A: Cover letters generally accompany work already expected by the recipient. Since the magazine welcomes articles for review, an expanded cover letter will work best and be key in getting an editor to look at your essay.
While there are different opinions on how to handle cover letters, one approach is to model the first paragraph to the language on the back of a book cover. It summarizes your work and gives the editor/publisher/agent a crystal-clear picture of your story. In the subsequent paragraphs, include (briefly) your background, especially anything that would make you somewhat of an authority on the subject you’re writing about, and any extremely prestigious credits you may have. While your third-grade Mother’s Day essay may have won you first prize at school, it’s better to leave it off and include only notable published works and writing awards you’ve received from well-known organizations. Stylistically, business-letter format works best.
Many people confuse cover letters with query letters. A query letter is a sales pitch for something that hasn’t yet been contracted. You’re selling an idea for a piece. It can be less formal—more like an outline—and should hit on the major points you plan to cover. Many editors and publishers request that you send a query letter up front, so be sure to double-check the guidelines.
They don’t have the time to eye a manuscript without being briefed on its contents, so they use query letters and cover letters to speed up the process.
Brian A. Klems is the online managing editor of Writer’s Digest magazine.

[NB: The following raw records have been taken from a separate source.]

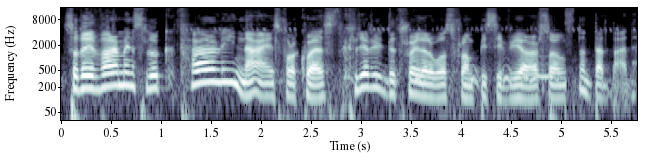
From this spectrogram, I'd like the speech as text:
So the environments look fairly nice for Quest. Clearly the trailer was from PCVR, so it's not that bad.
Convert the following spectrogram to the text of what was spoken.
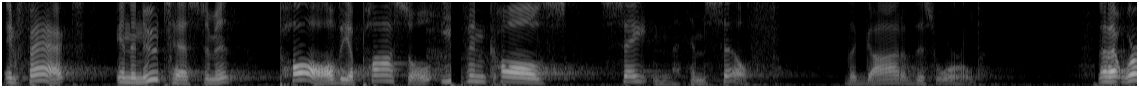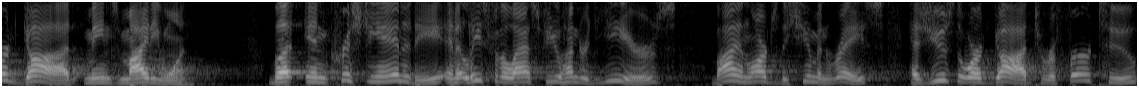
In fact, in the New Testament, Paul, the apostle, even calls Satan himself the God of this world. Now, that word God means mighty one. But in Christianity, and at least for the last few hundred years, by and large, the human race has used the word God to refer to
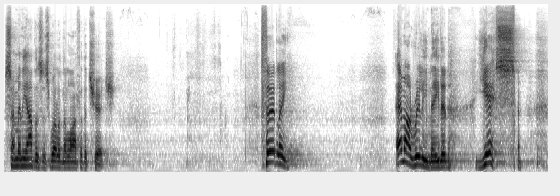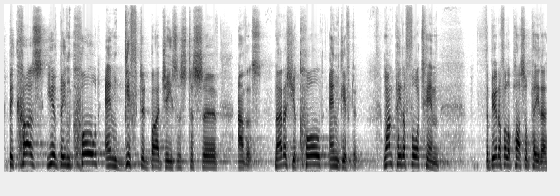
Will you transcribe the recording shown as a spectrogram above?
So many others as well in the life of the church. Thirdly, am I really needed? Yes, because you've been called and gifted by Jesus to serve others. Notice you're called and gifted. 1 Peter 4:10, the beautiful apostle Peter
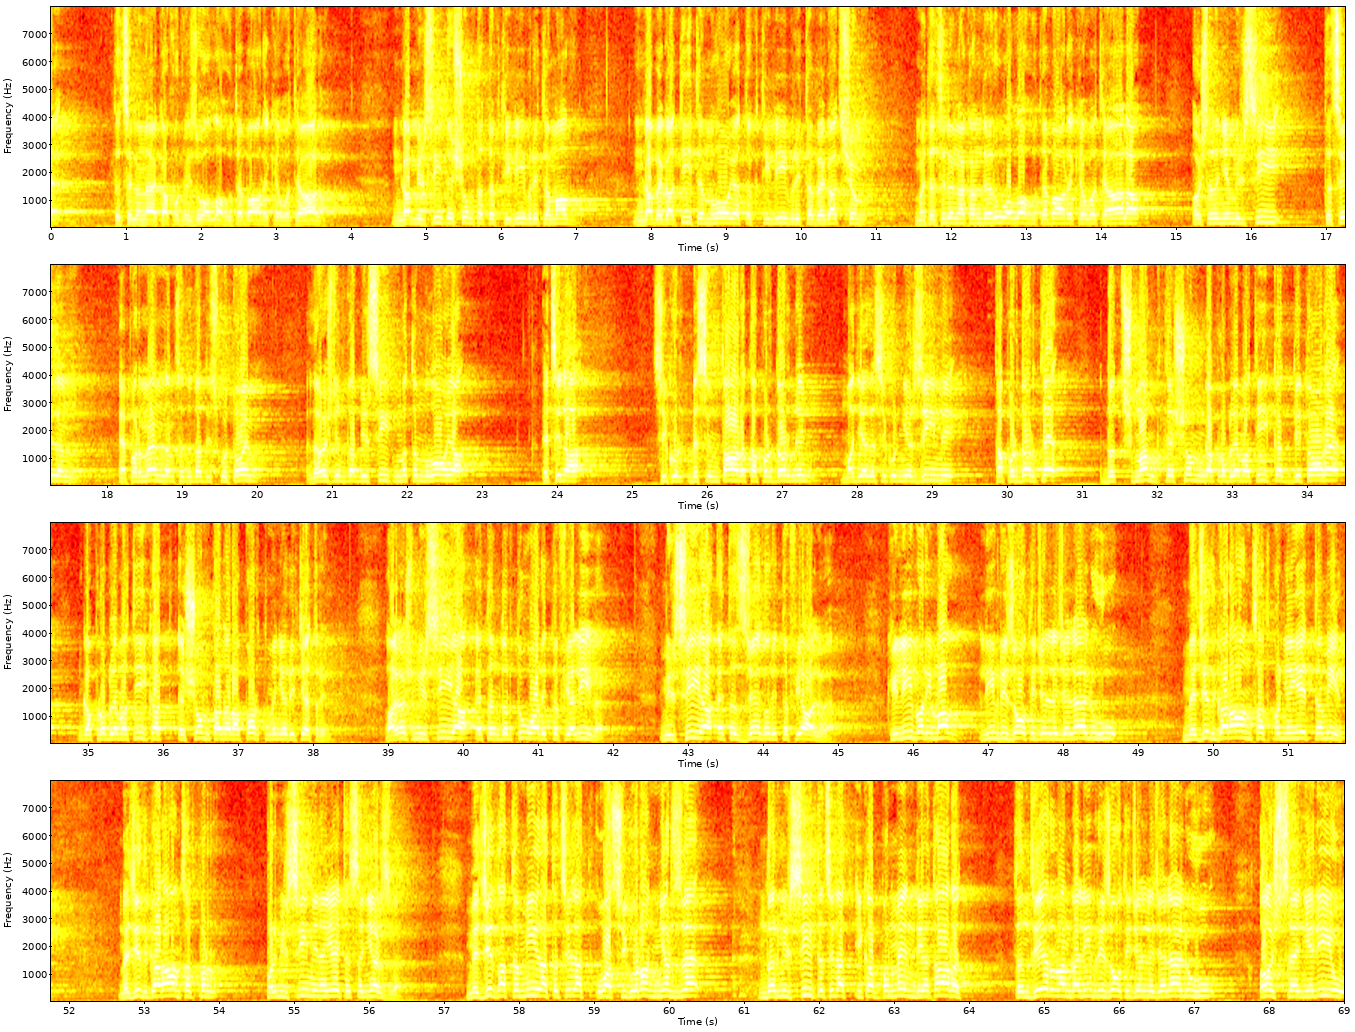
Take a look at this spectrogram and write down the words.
të cilën na ka furnizu Allahu tebareke ve teala Nga mirësitë e shumta të këtij libri të madh, nga begatitë e mëdhaja të këtij libri të begatshëm, me të cilën na ka nderu Allahu tebareke ve teala, është edhe një mirësi të cilën e përmendëm se do ta diskutojmë dhe është një nga mirësitë më të mëdhaja e cila sikur besimtarët ta përdornin, madje edhe sikur njerëzimi ta përdorte, do të shmangte shumë nga problematikat ditore, nga problematikat e shumta në raport me njëri-tjetrin. Dhe ajo është mirësia e të ndërtuarit të fjalive, mirësia e të zgjedhurit të fjalëve. Ky libër i madh, libri i Zotit Xhelle Xhelaluhu, me gjithë garancat për një jetë të mirë, me gjithë garancat për përmirësimin e jetës së njerëzve, me gjitha të mirat të cilat u asiguron njerëzve, ndër mirësitë të cilat i kanë përmend dijetarët të nxjerrura nga libri i Zotit Xhelle Xhelaluhu, është se njeriu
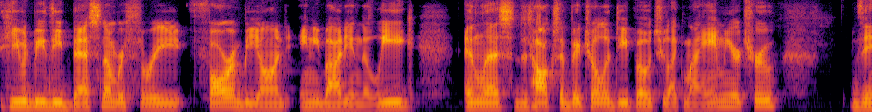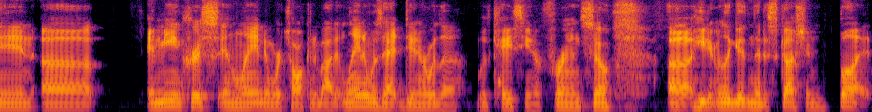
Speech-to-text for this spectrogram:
he would be the best number three far and beyond anybody in the league, unless the talks of Victor Oladipo to like Miami are true. Then, uh, and me and Chris and Landon were talking about it. Landon was at dinner with a with Casey and her friends, so uh, he didn't really get in the discussion. But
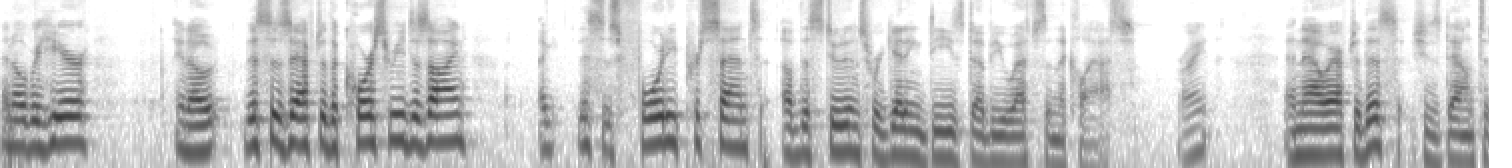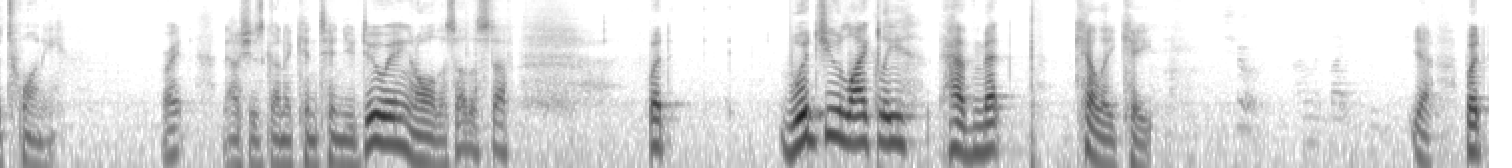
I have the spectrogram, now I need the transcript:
and over here, you know, this is after the course redesign. This is 40% of the students were getting D's, WFs in the class, right? And now after this, she's down to 20, right? Now she's going to continue doing and all this other stuff. But would you likely have met Kelly, Kate? Sure, I would like to. Yeah, but,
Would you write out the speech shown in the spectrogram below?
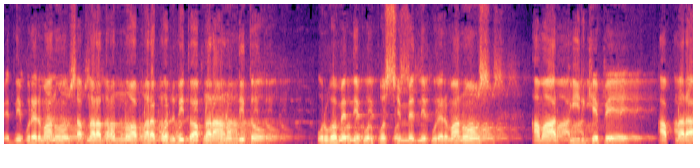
মেদিনীপুরের মানুষ আপনারা ধন্য আপনারা গর্বিত আপনারা আনন্দিত। পূর্ব মেদিনীপুর পশ্চিম মেদিনীপুরের মানুষ আমার পীরকে পেয়ে আপনারা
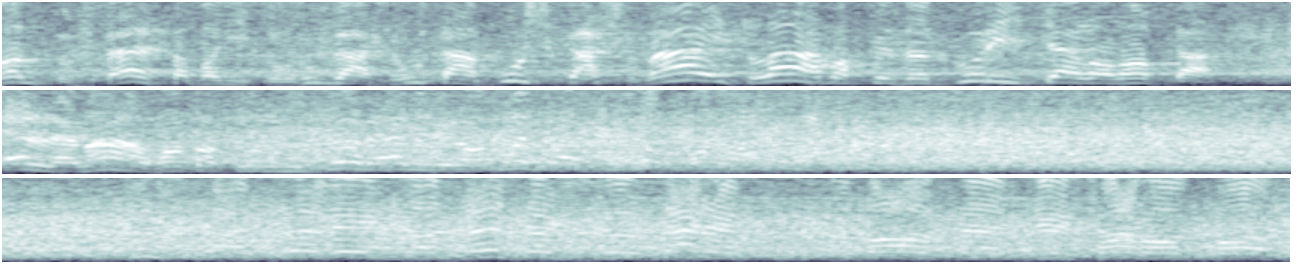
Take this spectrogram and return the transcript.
lantos felszabadító rugása után Puskás Vájt lába között gurítja el a labdát. Ellen állhatatlanul tör előre a magyar Puskás lövész a tetestől terekült sarokban.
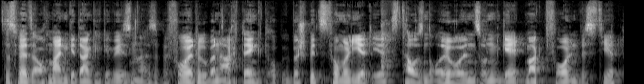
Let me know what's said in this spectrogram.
Das wäre jetzt auch mein Gedanke gewesen. Also bevor ihr darüber nachdenkt, ob überspitzt formuliert ihr jetzt 1000 Euro in so einen Geldmarktfonds investiert,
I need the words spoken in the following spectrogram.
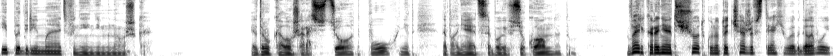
и подремать в ней немножко. И вдруг калоша растет, пухнет, наполняет собой всю комнату. Варька роняет щетку, но тотчас же встряхивает головой,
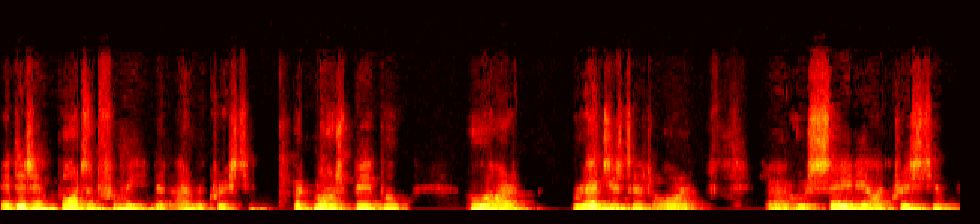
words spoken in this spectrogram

Have a question for me? Feel free to post it in the comments section below or e-mail me at WritersDig@fwpubs.com with “Q&Q” in the subject line. Come back each Tuesday as I try to give you more insight into the writing life.